The Blue Fairy Book

Right now, I’m working on a feature-length screenplay adaptation of the fable Three Princesses in the Blue Mountain, one of my favorite childhood stories. I highly recommend you follow the link and read it, as it’s one of those fables you just can’t help but like. I was hopeful to find the story in another Norwegian anthology, but I had trouble locating a decent one. The search eventually led me to one of the best fairytale collections of all time (I’m sure you all know what I’m talking about): The Blue Fairy Book, by Andrew Lang.

Andrew Lang has written a ton of fairy books, all different colors (there’s even an olive fairy book!), all with collected short fables from around the world. I wish I had this when I was little (we had a Norwegian collection that only contained four longer fairy tales and the Hans Christian Anderson collection)!

I thought that since I spend roughly five hours a day pouring over a fairytale, it would be nice to do a quick post about the beautiful cover art that has adorned Andrew Lang’s Blue Fairy Book over the decades.

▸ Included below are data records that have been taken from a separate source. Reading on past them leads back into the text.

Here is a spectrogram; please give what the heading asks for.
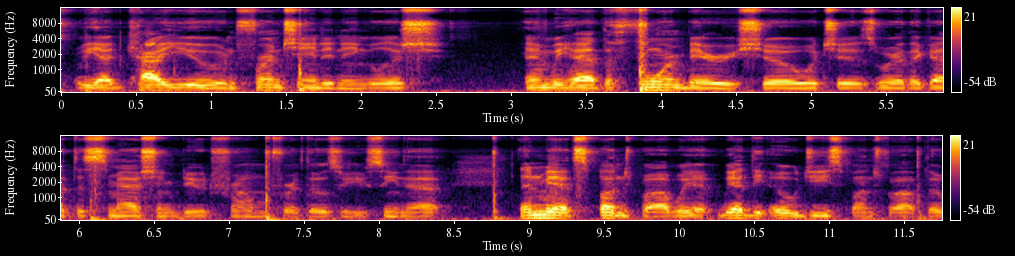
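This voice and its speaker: A young man from Florida with a monotone voice, giving laid-back, casual gameplay commentary full of fillers and offhand swearing. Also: fairly low pitch, a little hiss or hum. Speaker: game commentator.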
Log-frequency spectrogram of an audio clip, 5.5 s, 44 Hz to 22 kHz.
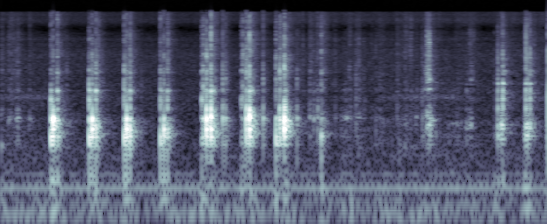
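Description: Fingertips and nails tap and scratch a small, rectangular, translucent green plastic food storage container that appears hollow and empty, held in both hands. A series of short, hollow, uneven clicks with a midrange tone near 880 Hz, each dying away almost instantly over a low steady hum. The taps are loudest in the first half and grow fainter and sparser toward the end.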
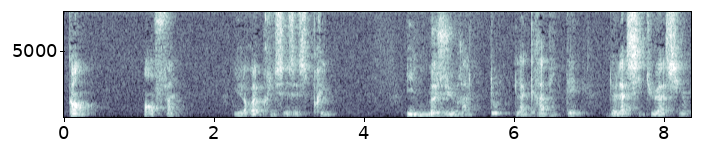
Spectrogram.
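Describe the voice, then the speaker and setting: A man reading a children's story aloud at an unhurried pace, with a voice that rises and falls expressively. His pitch sits in the middle range, and the room gives his voice a clear echo. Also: very animated. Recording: echoey room.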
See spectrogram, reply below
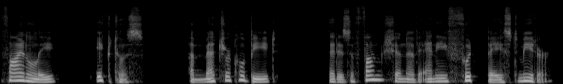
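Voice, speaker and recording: A man giving a recorded Latin lecture over slides, explaining rules in a measured, precise manner. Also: medium pitch, animated, darkish tone, no room sound, studio quality.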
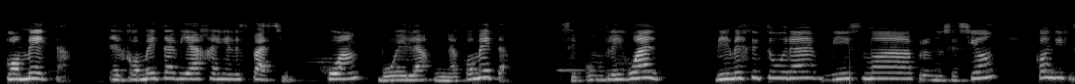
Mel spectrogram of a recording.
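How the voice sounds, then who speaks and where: A woman's voice: on the high side, a bit bright. A woman teacher with a Peruvian accent, giving a patient classroom lesson and often checking in with short questions. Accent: Peruvian Spanish. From Peru. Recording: dull lo-fi sound.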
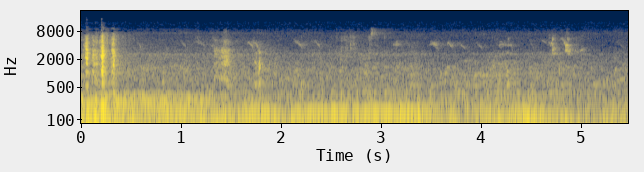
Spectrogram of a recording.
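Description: Backyard chickens clucking softly and peeping with short, high chirps while they peck at scattered feed, after a brief sharp clatter at the very start.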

This is the original 1889 edition, published by Longmans, Green, and Co of London. Henry Justice Ford did the illustrations (one from East of the Sun, West of the Moon, another short Norwegian fairytale, is at the bottom of the post).

 

 

 

 

This is followed by the David Mckay edition of 1921. Slightly less whimsical and a bit more cartoonish, but still cute. I prefer the original, but who doesn’t? Usually the first editions are always the most tasteful.

 

 

 

 

Then we have the Dover Classics edition from 1965. This one is pretty blah. It’s boring and the color blue they chose is a bit too pale.

 

 

 

 

 

Finally, there’s the 2003 edition from Folio of London. I really like this one. It is bound in the style of the 1890s and tries to imitate the feeling of the original illustrations. I prefer this color blue (a little less cornflower) than that of the Dover version. I also really like the details on the spine.

 

 

Not to mention the interior! The illustrations are gorgeous.

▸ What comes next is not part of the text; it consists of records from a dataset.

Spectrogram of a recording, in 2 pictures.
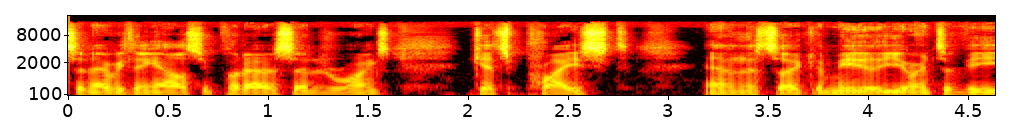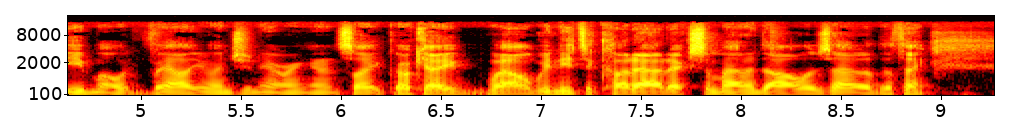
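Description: In a New York accent, a man at medium pitch talks at a very fast pace, the sound dry and close with no echo on a very clean recording with a silent background. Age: 50s. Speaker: engineering firm founder. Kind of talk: casual interview chat. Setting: studio.

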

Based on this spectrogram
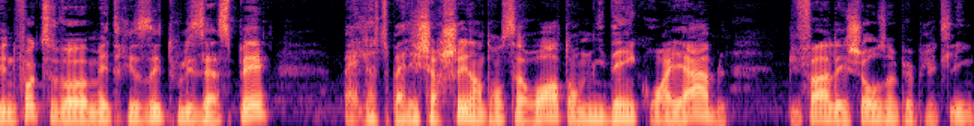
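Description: A man with a Quebec accent at a moderate pace, his sound dry and close with no echo, on a very clean recording with a silent background. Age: 40s. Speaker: tech and video game commentator, streamer. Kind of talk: casual interview.

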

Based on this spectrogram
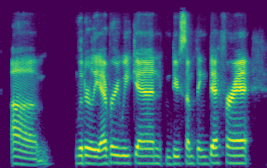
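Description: A woman with a Southern US accent speaks at a fairly quick pace in a very deep, low voice with fairly even intonation. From US South, Birmingham, Alabama. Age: 20s. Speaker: public relations specialist. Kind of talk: interview conversation.

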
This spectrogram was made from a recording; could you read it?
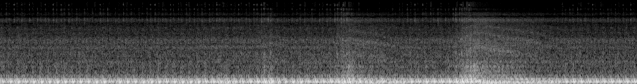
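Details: KTM RC8R with a swapped 2020+ third-gen 1290 Super Duke engine and electronics, first start after the swap: deep, even idle with throttle blips rising and falling cleanly, no knocks or misses; normal idle and revving.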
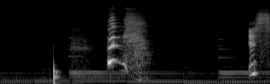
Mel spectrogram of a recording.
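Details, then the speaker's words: Streamer sneezing mid-game: a quick breath in, then a high-pitched, squeaky sneeze over soft background music; sneeze. "Excuse me. Bless me. Do not sneeze while fighting an Elder Ring. It's very dangerous."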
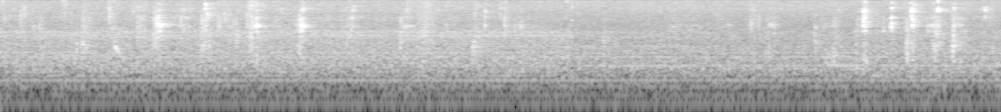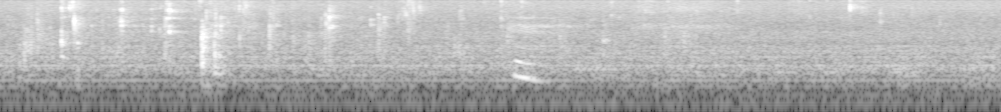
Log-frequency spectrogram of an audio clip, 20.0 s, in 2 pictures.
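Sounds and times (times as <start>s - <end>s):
wet chewing clicks and smacks: 0.0s - 5.3s, 6.8s - 15.1s, 16.0s - 19.5s
woman humming mm: 15.0s - 15.8s.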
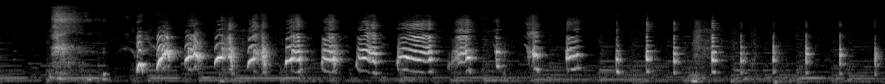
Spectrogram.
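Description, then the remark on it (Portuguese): A rooster crows in a loud, rapid series of harsh, repeated squawking bursts that keep a steady rhythm for several seconds, with no one speaking. “tá, tá, totalmente desregulado esse, esse é. galo.”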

Henry Justice Ford's illustration from the 1889 version

I love fairytales. Now it’s off to edit my own (which, by the way, takes place in Nazi-era Norway and involves soldiers and wolves. It promises to be highly entertaining). Cheers!